:: Work task ::
Bring back every record exactly, except for the pictures, which stay out.

:: Records provided ::
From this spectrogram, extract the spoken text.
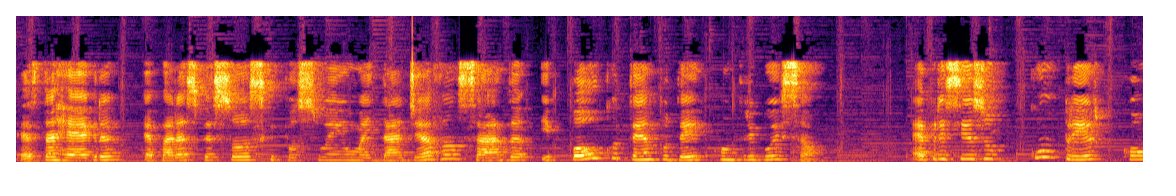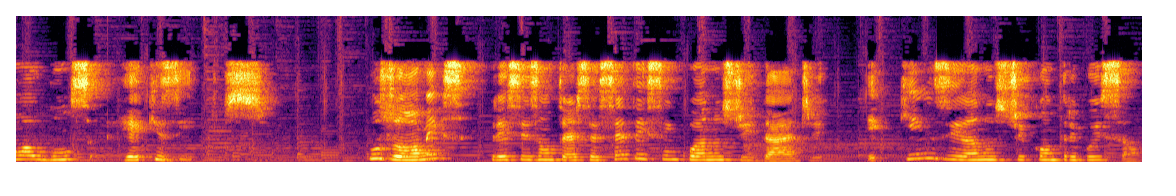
Esta regra é para as pessoas que possuem uma idade avançada e pouco tempo de contribuição é preciso cumprir com alguns requisitos. Os homens precisam ter 65 anos de idade e 15 anos de contribuição.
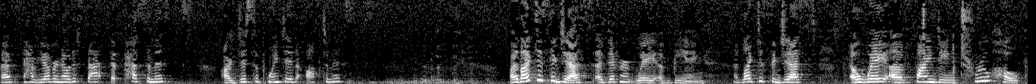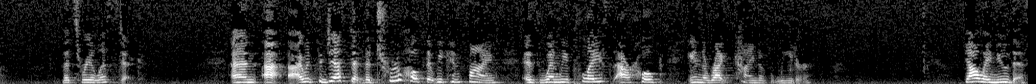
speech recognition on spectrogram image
Have, have you ever noticed that? That pessimists are disappointed optimists? I'd like to suggest a different way of being. I'd like to suggest a way of finding true hope that's realistic. And I, I would suggest that the true hope that we can find is when we place our hope in the right kind of leader. Yahweh knew this.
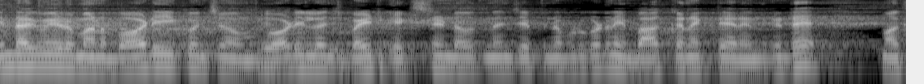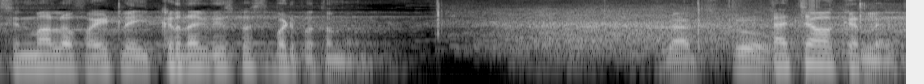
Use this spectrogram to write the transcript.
ఇందాక మీరు మన బాడీ కొంచెం బాడీలోంచి బయటకి ఎక్స్టెండ్ అవుతుందని చెప్పినప్పుడు కూడా నేను బాగా కనెక్ట్ అయ్యాను ఎందుకంటే మాకు సినిమాలో ఫైట్లో ఇక్కడ దాకా తీసుకొస్తే పడిపోతాం. టచ్ అవ్వక్కర్లేదు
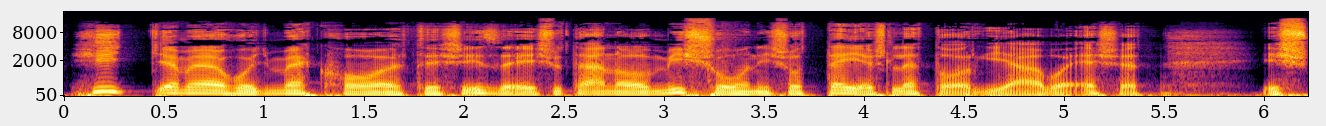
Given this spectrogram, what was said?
higgyem el, hogy meghalt, és izé, és utána a Mission is ott teljes letargiába esett. És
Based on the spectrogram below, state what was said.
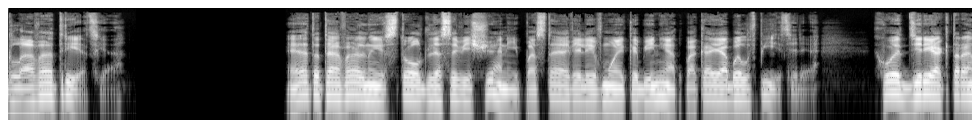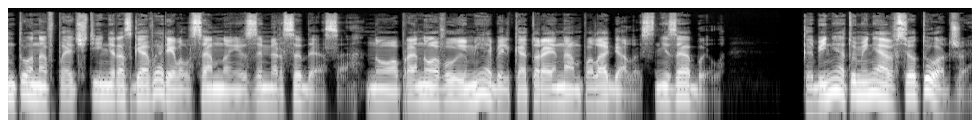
Глава третья. Этот овальный стол для совещаний поставили в мой кабинет, пока я был в Питере. Хоть директор Антонов почти не разговаривал со мной из-за Мерседеса, но про новую мебель, которая нам полагалась, не забыл. Кабинет у меня все тот же,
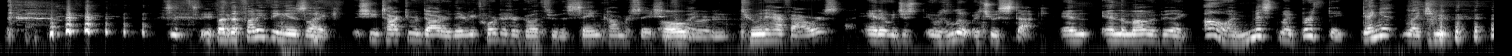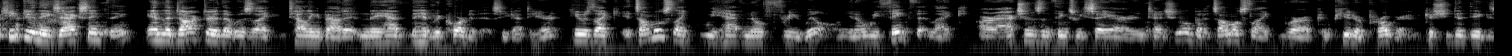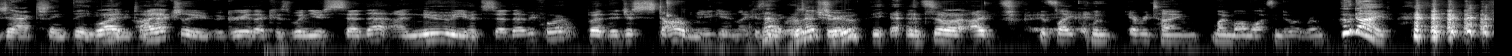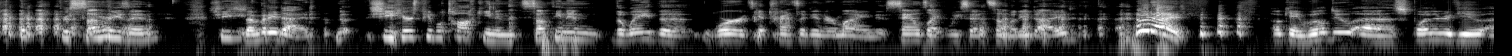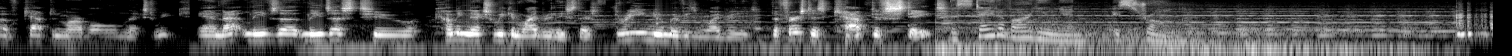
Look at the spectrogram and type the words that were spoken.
but the funny thing is, like, she talked to her daughter. They recorded her going through the same conversation Over. for like two and a half hours, and it would just it was a loop, and she was stuck. And and the mom would be like, "Oh, I missed my birthday. Dang it!" Like she would keep doing the exact same thing. And the doctor that was like telling about it, and they had they had recorded it, so you got to hear it. He was like, "It's almost like we have no free will. You know, we think that like our actions and things we say are intentional, but it's almost like we're a computer program because she did the exact same thing Well, every I, time." I actually agree with that because when you said that, I knew you had said that before, but it just startled me again. Like, is that Is really that true? Yeah. And so I, It's like when every time my mom walks into a room, who died? For some reason, she Somebody died. no, she hears people talking, and something in the way the words get translated in her mind, it sounds like we said somebody died. who died? Okay, we'll do a spoiler review of Captain Marvel next week, and that leaves uh, leads us to coming next week in wide release. There's three new movies in wide release. The first is Captive State. The state of our union is strong.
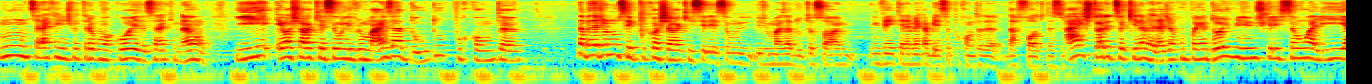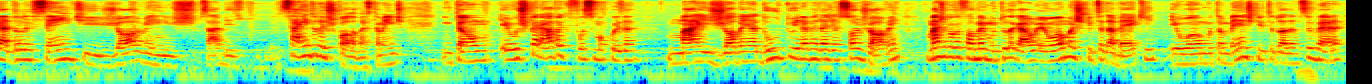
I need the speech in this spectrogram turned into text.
hum, será que a gente vai ter alguma coisa? Será que não? E eu achava que ia ser um livro mais adulto por conta... Na verdade eu não sei porque eu achava que seria ser um livro mais adulto, eu só inventei na minha cabeça por conta da, da foto dessa... A história disso aqui, na verdade, acompanha dois meninos que eles são ali adolescentes, jovens, sabe? Saindo da escola, basicamente. Então eu esperava que fosse uma coisa mais jovem adulto, e na verdade é só jovem, mas de qualquer forma é muito legal. Eu amo a escrita da Beck, eu amo também a escrita do Adam Silveira,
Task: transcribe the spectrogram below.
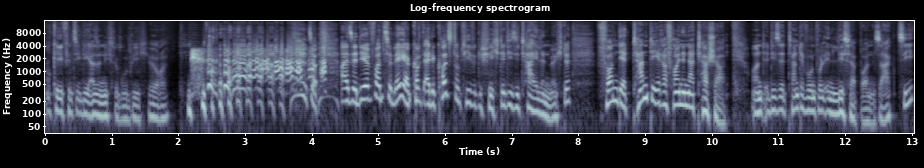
Okay, die findet die Idee also nicht so gut, wie ich höre. so, also dir von Zuleya kommt eine konstruktive Geschichte, die sie teilen möchte, von der Tante ihrer Freundin Natascha. Und diese Tante wohnt wohl in Lissabon, sagt sie.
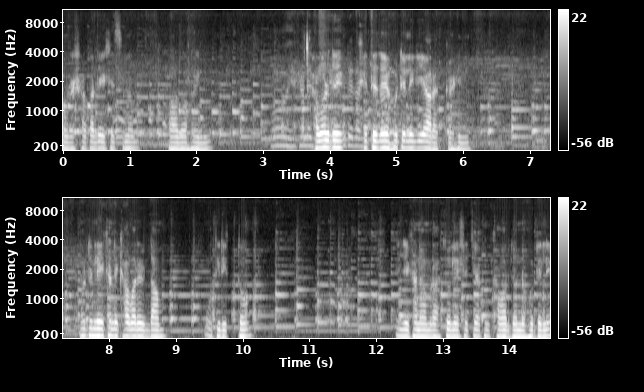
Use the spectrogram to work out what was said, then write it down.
আমরা সকালে এসেছিলাম খাওয়া দাওয়া হয়নি। খাবার দিয়ে খেতে যায় হোটেলে গিয়ে আর এক কাহিনী। হোটেলে এখানে খাবারের দাম অতিরিক্ত। এই যে এখানে আমরা চলে এসেছি এখন খাওয়ার জন্য হোটেলে।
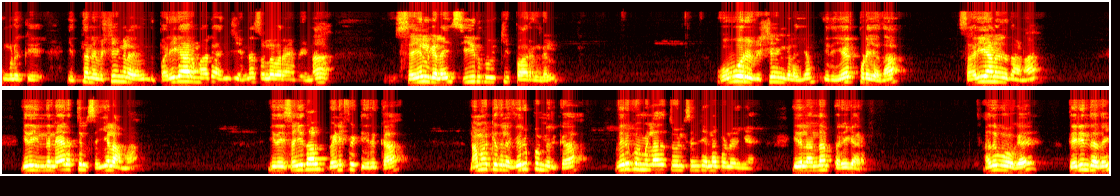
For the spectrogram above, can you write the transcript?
உங்களுக்கு இத்தனை விஷயங்களை வந்து பரிகாரமாக அஞ்சு என்ன சொல்ல வரேன் அப்படின்னா செயல்களை சீர்தூக்கி பாருங்கள். ஒவ்வொரு விஷயங்களையும் இது ஏற்புடையதா? சரியானது தானா இதை இந்த நேரத்தில் செய்யலாமா? இதை செய்தால் பெனிஃபிட் இருக்கா? நமக்கு இதில் விருப்பம் இருக்கா? விருப்பம் இல்லாத தொழில் செஞ்சு என்ன பண்ணுவீங்க? இதெல்லாம் தான் பரிகாரம். அதுபோக தெரிந்ததை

:: Answer box ::
From this spectrogram, extract the spoken text.
Esta regra é para as pessoas que possuem uma idade avançada e pouco tempo de contribuição é preciso cumprir com alguns requisitos. Os homens precisam ter 65 anos de idade e 15 anos de contribuição.
speech recognition on spectrogram image
Have, have you ever noticed that? That pessimists are disappointed optimists? I'd like to suggest a different way of being. I'd like to suggest a way of finding true hope that's realistic. And I, I would suggest that the true hope that we can find is when we place our hope in the right kind of leader. Yahweh knew this.
Use this spectrogram to write the transcript.
ఇందాక మీరు మన బాడీ కొంచెం బాడీలోంచి బయటకి ఎక్స్టెండ్ అవుతుందని చెప్పినప్పుడు కూడా నేను బాగా కనెక్ట్ అయ్యాను ఎందుకంటే మాకు సినిమాలో ఫైట్లో ఇక్కడ దాకా తీసుకొస్తే పడిపోతాం. టచ్ అవ్వక్కర్లేదు
Given this spectrogram, what was said?
higgyem el, hogy meghalt, és izé, és utána a Mission is ott teljes letargiába esett. És
Based on the spectrogram below, state what was said.
Глава третья. Этот овальный стол для совещаний поставили в мой кабинет, пока я был в Питере. Хоть директор Антонов почти не разговаривал со мной из-за Мерседеса, но про новую мебель, которая нам полагалась, не забыл. Кабинет у меня все тот же,
Look at the spectrogram and type the words that were spoken.
but the funny thing is, like, she talked to her daughter. They recorded her going through the same conversation Over. for like two and a half hours, and it would just it was a loop, and she was stuck. And and the mom would be like, "Oh, I missed my birthday. Dang it!" Like she would keep doing the exact same thing. And the doctor that was like telling about it, and they had they had recorded it, so you got to hear it. He was like, "It's almost like we have no free will. You know, we think that like our actions and things we say are intentional, but it's almost like we're a computer program because she did the exact same thing Well, every I, time." I actually agree with that because when you said that, I knew you had said that before, but it just startled me again. Like, is that Is really that true? Yeah. And so I, It's like when every time my mom walks into a room, who died? For some reason, she Somebody died. no, she hears people talking, and something in the way the words get translated in her mind, it sounds like we said somebody died. who died? Okay, we'll do a spoiler review of Captain Marvel next week, and that leaves uh, leads us to coming next week in wide release. There's three new movies in wide release. The first is Captive State. The state of our union is strong.
I need the speech in this spectrogram turned into text.
hum, será que a gente vai ter alguma coisa? Será que não? E eu achava que ia ser um livro mais adulto por conta... Na verdade eu não sei porque eu achava que seria ser um livro mais adulto, eu só inventei na minha cabeça por conta da, da foto dessa... A história disso aqui, na verdade, acompanha dois meninos que eles são ali adolescentes, jovens, sabe? Saindo da escola, basicamente. Então eu esperava que fosse uma coisa mais jovem adulto, e na verdade é só jovem, mas de qualquer forma é muito legal. Eu amo a escrita da Beck, eu amo também a escrita do Adam Silveira,
Task: transcribe the spectrogram below.
Okay, die findet die Idee also nicht so gut, wie ich höre. so, also dir von Zuleya kommt eine konstruktive Geschichte, die sie teilen möchte, von der Tante ihrer Freundin Natascha. Und diese Tante wohnt wohl in Lissabon, sagt sie.
Use the spectrogram to work out what was said, then write it down.
আমরা সকালে এসেছিলাম খাওয়া দাওয়া হয়নি। খাবার দিয়ে খেতে যায় হোটেলে গিয়ে আর এক কাহিনী। হোটেলে এখানে খাবারের দাম অতিরিক্ত। এই যে এখানে আমরা চলে এসেছি এখন খাওয়ার জন্য হোটেলে।
For the spectrogram above, can you write the transcript?
உங்களுக்கு இத்தனை விஷயங்களை வந்து பரிகாரமாக அஞ்சு என்ன சொல்ல வரேன் அப்படின்னா செயல்களை சீர்தூக்கி பாருங்கள். ஒவ்வொரு விஷயங்களையும் இது ஏற்புடையதா? சரியானது தானா இதை இந்த நேரத்தில் செய்யலாமா? இதை செய்தால் பெனிஃபிட் இருக்கா? நமக்கு இதில் விருப்பம் இருக்கா? விருப்பம் இல்லாத தொழில் செஞ்சு என்ன பண்ணுவீங்க? இதெல்லாம் தான் பரிகாரம். அதுபோக தெரிந்ததை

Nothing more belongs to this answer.